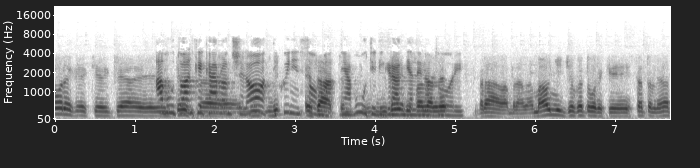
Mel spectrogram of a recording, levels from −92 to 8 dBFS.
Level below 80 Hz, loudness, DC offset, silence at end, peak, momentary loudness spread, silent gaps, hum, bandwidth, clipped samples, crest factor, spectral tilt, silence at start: -60 dBFS; -21 LUFS; under 0.1%; 0 s; -2 dBFS; 8 LU; none; none; 7.2 kHz; under 0.1%; 18 dB; -7 dB/octave; 0 s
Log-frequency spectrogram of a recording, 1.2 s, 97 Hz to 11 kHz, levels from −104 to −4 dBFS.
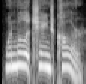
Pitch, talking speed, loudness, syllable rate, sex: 240 Hz, 260 wpm, -16 LUFS, 6.7 syllables/s, female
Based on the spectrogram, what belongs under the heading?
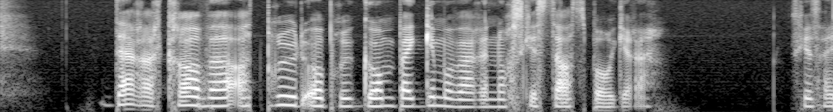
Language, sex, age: Norwegian, female, 18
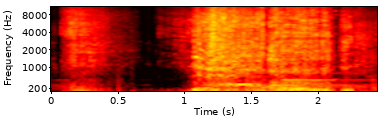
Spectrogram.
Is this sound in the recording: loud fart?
no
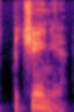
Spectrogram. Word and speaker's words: Pečenje: Pečenje. Pečenje. It's pretty close. Pečenje.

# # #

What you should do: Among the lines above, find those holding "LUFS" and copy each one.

Task solution:
Level below 80 Hz, loudness, DC offset, silence at end, peak, momentary loudness spread, silent gaps, hum, bandwidth, clipped samples, crest factor, spectral tilt, silence at start: -60 dBFS; -21 LUFS; under 0.1%; 0 s; -2 dBFS; 8 LU; none; none; 7.2 kHz; under 0.1%; 18 dB; -7 dB/octave; 0 s
Pitch, talking speed, loudness, syllable rate, sex: 240 Hz, 260 wpm, -16 LUFS, 6.7 syllables/s, female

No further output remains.